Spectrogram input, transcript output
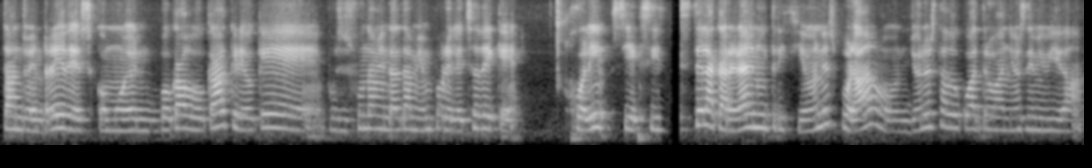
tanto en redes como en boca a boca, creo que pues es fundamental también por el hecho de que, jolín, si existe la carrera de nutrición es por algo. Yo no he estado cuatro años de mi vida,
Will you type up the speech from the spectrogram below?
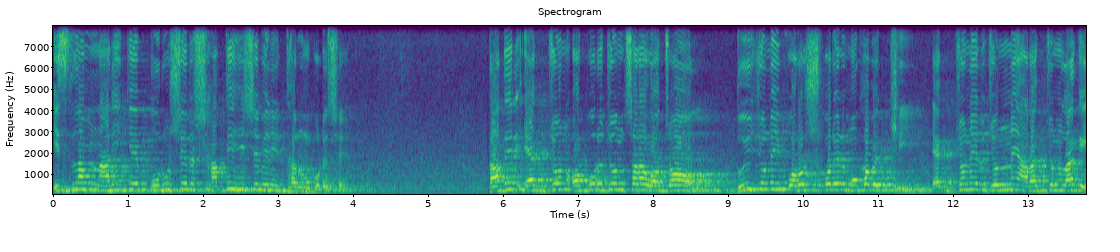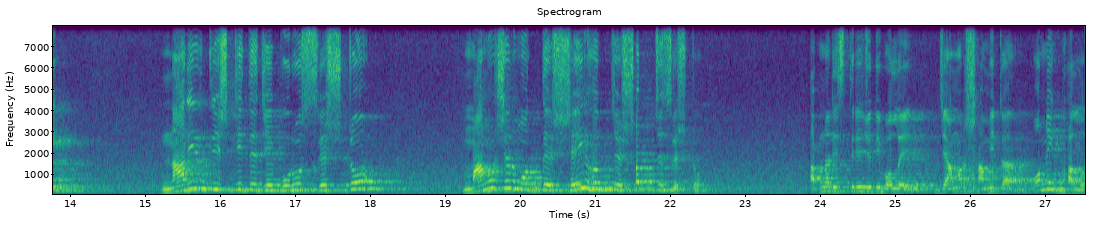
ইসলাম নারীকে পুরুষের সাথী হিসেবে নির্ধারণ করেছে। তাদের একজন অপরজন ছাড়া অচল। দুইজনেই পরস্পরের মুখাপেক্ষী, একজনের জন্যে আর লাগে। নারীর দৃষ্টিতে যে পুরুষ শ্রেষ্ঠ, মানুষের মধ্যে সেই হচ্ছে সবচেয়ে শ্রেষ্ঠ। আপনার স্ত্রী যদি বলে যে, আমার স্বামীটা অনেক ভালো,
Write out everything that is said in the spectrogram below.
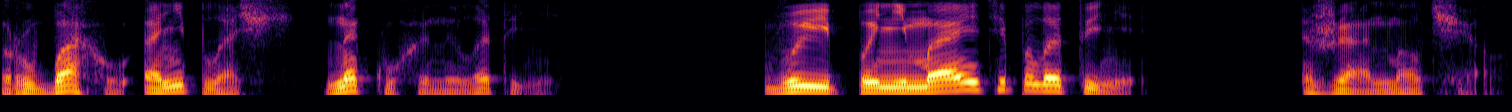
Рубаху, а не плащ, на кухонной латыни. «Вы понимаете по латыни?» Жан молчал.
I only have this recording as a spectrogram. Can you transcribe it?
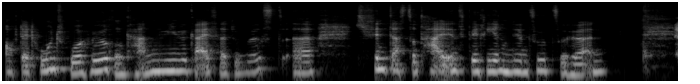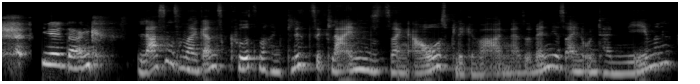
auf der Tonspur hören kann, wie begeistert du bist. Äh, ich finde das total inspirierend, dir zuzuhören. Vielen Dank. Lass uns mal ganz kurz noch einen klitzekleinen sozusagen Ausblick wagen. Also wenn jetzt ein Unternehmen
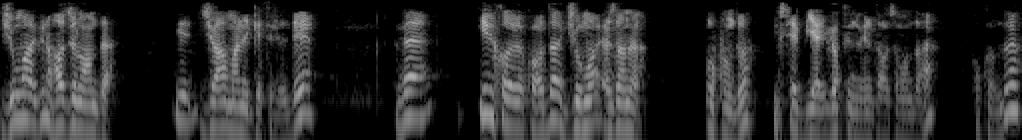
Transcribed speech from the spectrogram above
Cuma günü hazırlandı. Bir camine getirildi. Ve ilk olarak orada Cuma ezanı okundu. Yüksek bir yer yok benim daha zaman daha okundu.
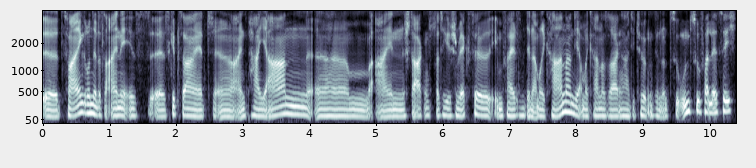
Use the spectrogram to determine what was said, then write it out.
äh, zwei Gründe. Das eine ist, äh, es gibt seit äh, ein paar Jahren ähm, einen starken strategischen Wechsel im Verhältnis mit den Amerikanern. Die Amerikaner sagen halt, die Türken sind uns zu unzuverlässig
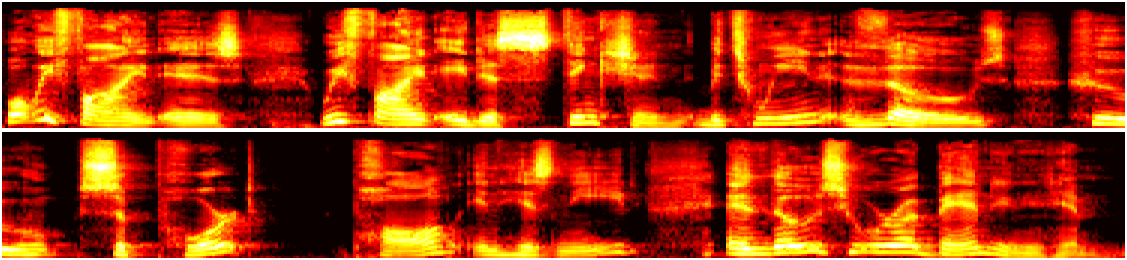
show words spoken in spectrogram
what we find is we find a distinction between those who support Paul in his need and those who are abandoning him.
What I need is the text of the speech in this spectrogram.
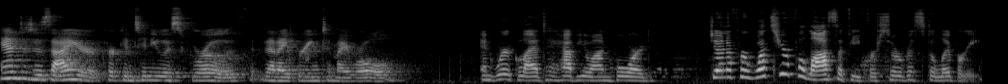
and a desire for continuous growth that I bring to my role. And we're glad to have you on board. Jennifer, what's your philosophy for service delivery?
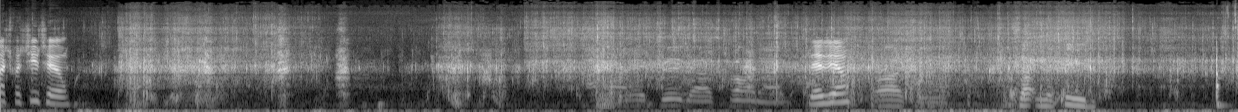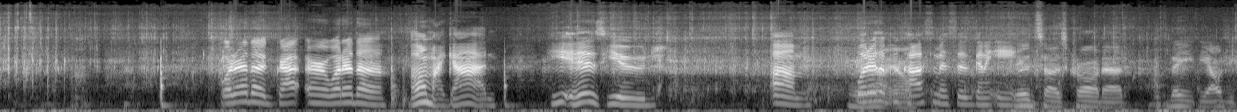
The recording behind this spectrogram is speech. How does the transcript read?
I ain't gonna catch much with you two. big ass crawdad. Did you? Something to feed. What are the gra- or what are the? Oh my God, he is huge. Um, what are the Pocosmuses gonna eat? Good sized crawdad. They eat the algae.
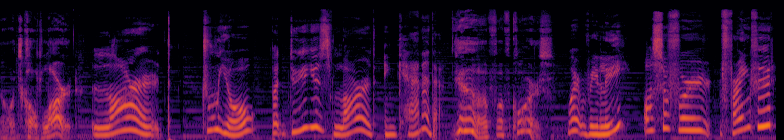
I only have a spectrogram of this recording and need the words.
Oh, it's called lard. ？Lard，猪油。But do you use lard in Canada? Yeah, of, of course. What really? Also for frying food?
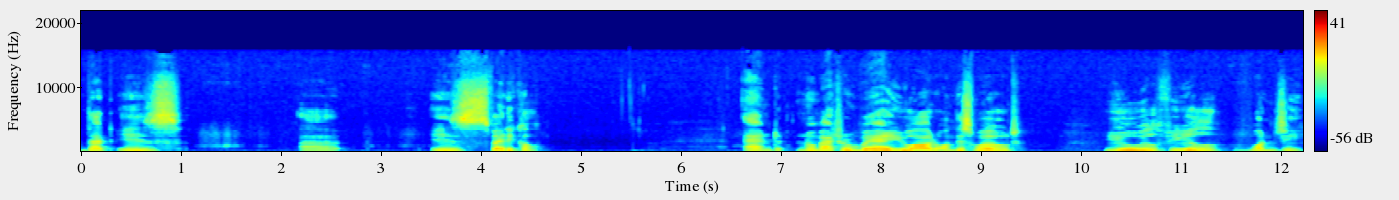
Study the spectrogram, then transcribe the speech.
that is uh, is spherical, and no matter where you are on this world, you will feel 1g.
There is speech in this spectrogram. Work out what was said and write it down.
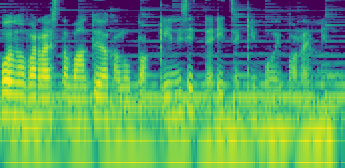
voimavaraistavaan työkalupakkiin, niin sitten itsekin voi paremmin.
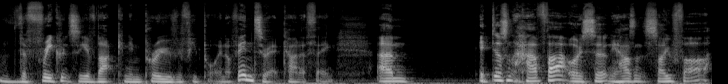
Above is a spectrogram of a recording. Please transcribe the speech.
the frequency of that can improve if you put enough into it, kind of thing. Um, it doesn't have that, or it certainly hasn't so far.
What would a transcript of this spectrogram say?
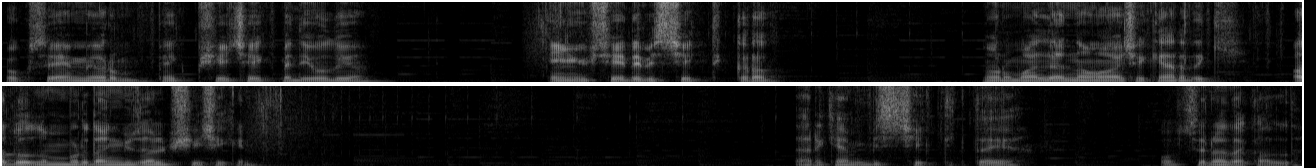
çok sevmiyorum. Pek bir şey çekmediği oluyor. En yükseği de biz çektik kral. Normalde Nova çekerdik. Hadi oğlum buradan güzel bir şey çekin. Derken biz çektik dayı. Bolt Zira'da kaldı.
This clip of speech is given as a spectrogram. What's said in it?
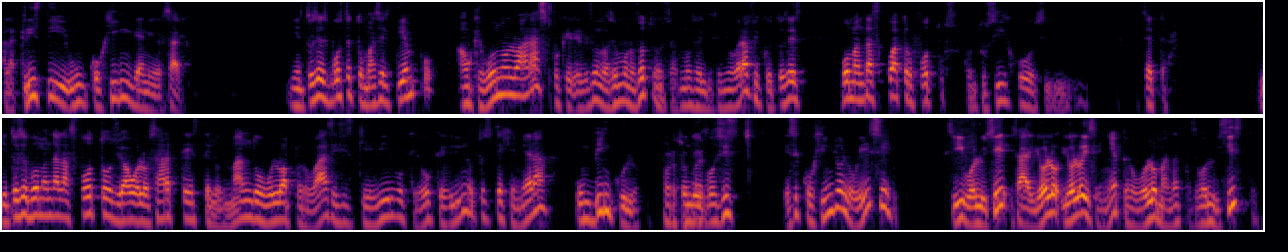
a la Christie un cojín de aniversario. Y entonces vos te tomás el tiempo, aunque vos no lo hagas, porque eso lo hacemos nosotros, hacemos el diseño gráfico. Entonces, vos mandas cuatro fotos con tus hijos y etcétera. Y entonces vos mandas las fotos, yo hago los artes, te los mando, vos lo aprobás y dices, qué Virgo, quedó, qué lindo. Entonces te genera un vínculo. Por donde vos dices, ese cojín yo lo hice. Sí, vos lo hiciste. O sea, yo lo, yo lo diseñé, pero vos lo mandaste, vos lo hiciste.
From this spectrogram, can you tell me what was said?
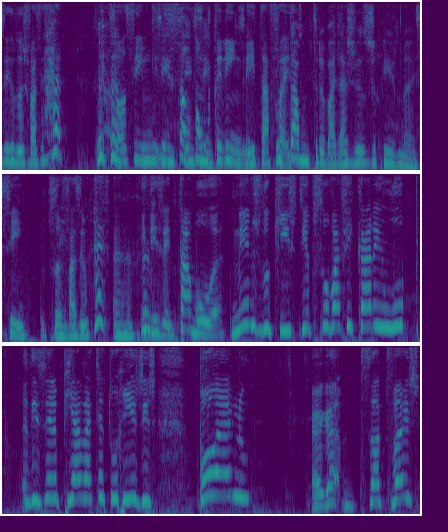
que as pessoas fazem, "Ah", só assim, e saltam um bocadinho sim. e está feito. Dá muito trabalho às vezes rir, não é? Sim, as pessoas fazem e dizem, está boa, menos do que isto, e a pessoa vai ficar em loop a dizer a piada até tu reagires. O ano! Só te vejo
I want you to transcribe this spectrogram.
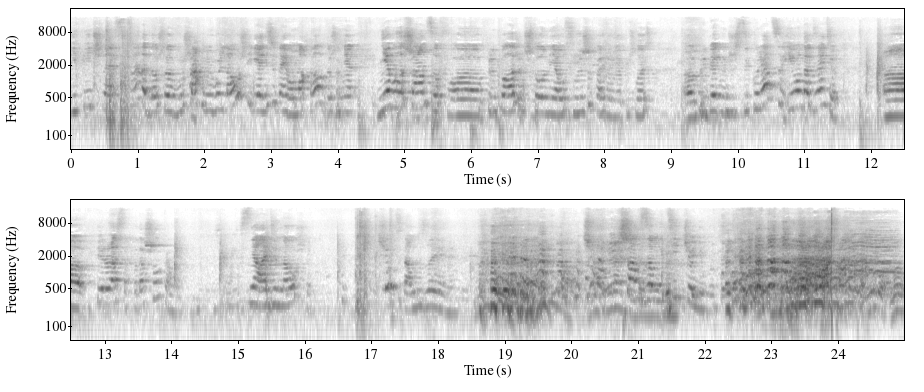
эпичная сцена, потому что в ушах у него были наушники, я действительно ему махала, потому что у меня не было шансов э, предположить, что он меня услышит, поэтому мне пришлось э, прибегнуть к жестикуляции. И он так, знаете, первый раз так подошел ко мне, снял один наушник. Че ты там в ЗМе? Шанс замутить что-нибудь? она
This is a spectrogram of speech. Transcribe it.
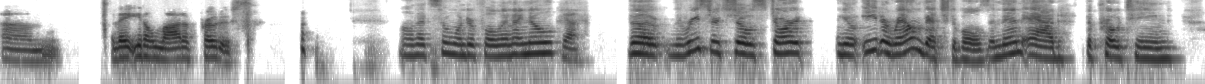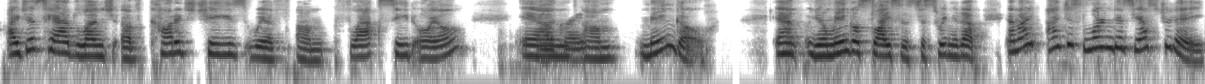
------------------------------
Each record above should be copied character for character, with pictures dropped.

Spectrogram input, transcript output
tanto en redes como en boca a boca, creo que pues es fundamental también por el hecho de que, jolín, si existe la carrera de nutrición es por algo. Yo no he estado cuatro años de mi vida,
Will you type up the speech from the spectrogram below?
ইসলাম নারীকে পুরুষের সাথী হিসেবে নির্ধারণ করেছে। তাদের একজন অপরজন ছাড়া অচল। দুইজনেই পরস্পরের মুখাপেক্ষী, একজনের জন্যে আর লাগে। নারীর দৃষ্টিতে যে পুরুষ শ্রেষ্ঠ, মানুষের মধ্যে সেই হচ্ছে সবচেয়ে শ্রেষ্ঠ। আপনার স্ত্রী যদি বলে যে, আমার স্বামীটা অনেক ভালো,
Write out everything that is said in the spectrogram below.
Рубаху, а не плащ, на кухонной латыни. «Вы понимаете по латыни?» Жан молчал.
I only have this recording as a spectrogram. Can you transcribe it?
auf der Tonspur hören kann, wie begeistert du bist. Äh, ich finde das total inspirierend, dir zuzuhören. Vielen Dank. Lass uns mal ganz kurz noch einen klitzekleinen sozusagen Ausblick wagen. Also wenn jetzt ein Unternehmen
Transcribed speech from the spectrogram above
Cuma günü hazırlandı. Bir camine getirildi. Ve ilk olarak orada Cuma ezanı okundu. Yüksek bir yer yok benim daha zaman daha okundu.
Use the spectrogram to determine what was said, then write it out.
äh, zwei Gründe. Das eine ist, äh, es gibt seit äh, ein paar Jahren ähm, einen starken strategischen Wechsel im Verhältnis mit den Amerikanern. Die Amerikaner sagen halt, die Türken sind uns zu unzuverlässig
show words spoken in spectrogram
what we find is we find a distinction between those who support Paul in his need and those who are abandoning him.
What I need is the text of the speech in this spectrogram.
and a desire for continuous growth that I bring to my role. And we're glad to have you on board. Jennifer, what's your philosophy for service delivery?
The recording behind this spectrogram is speech. How does the transcript read?
I ain't gonna catch much with you two. big ass crawdad. Did you? Something to feed. What are the gra- or what are the? Oh my God, he is huge. Um, what are the Pocosmuses gonna eat? Good sized crawdad. They eat the algae.
I only have a spectrogram of this recording and need the words.
Oh, it's called lard. ？Lard，猪油。But do you use lard in Canada? Yeah, of, of course. What really? Also for frying food?
Study the spectrogram, then transcribe the speech.
that is uh, is spherical, and no matter where you are on this world, you will feel 1g.
There is speech in this spectrogram. Work out what was said and write it down.
voimavaraistavaan työkalupakkiin, niin sitten itsekin voi paremmin.
Above is a spectrogram of a recording. Please transcribe the speech.
the frequency of that can improve if you put enough into it, kind of thing. Um, it doesn't have that, or it certainly hasn't so far.
What would a transcript of this spectrogram say?
çok sevmiyorum. Pek bir şey çekmediği oluyor. En yükseği de biz çektik kral. Normalde Nova çekerdik. Hadi oğlum buradan güzel bir şey çekin. Derken biz çektik dayı. Bolt Zira'da kaldı.
This clip of speech is given as a spectrogram. What's said in it?
a la Christie un cojín de aniversario. Y entonces vos te tomás el tiempo, aunque vos no lo hagas, porque eso lo hacemos nosotros, hacemos el diseño gráfico. Entonces, vos mandas cuatro fotos con tus hijos y etcétera. Y entonces vos mandas las fotos, yo hago los artes, te los mando, vos lo aprobás y dices, qué Virgo, quedó, qué lindo. Entonces te genera un vínculo. Por donde vos dices, ese cojín yo lo hice. Sí, vos lo hiciste. O sea, yo lo, yo lo diseñé, pero vos lo mandaste, vos lo hiciste.
From this spectrogram, can you tell me what was said?
que as pessoas fazem, "Ah", só assim, e saltam um bocadinho sim. e está feito. Dá muito trabalho às vezes rir, não é? Sim, as pessoas fazem e dizem, está boa, menos do que isto, e a pessoa vai ficar em loop a dizer a piada até tu reagires. O ano! Só te vejo
I want you to transcribe this spectrogram.
эпичная сцена, потому что в ушах у него были наушники, я действительно ему махала, потому что у меня не было шансов э, предположить, что он меня услышит, поэтому мне пришлось э, прибегнуть к жестикуляции. И он так, знаете, первый раз так подошел ко мне, снял один наушник. Че ты там в ЗМе? Шанс замутить что-нибудь? она
This is a spectrogram of speech. Transcribe it.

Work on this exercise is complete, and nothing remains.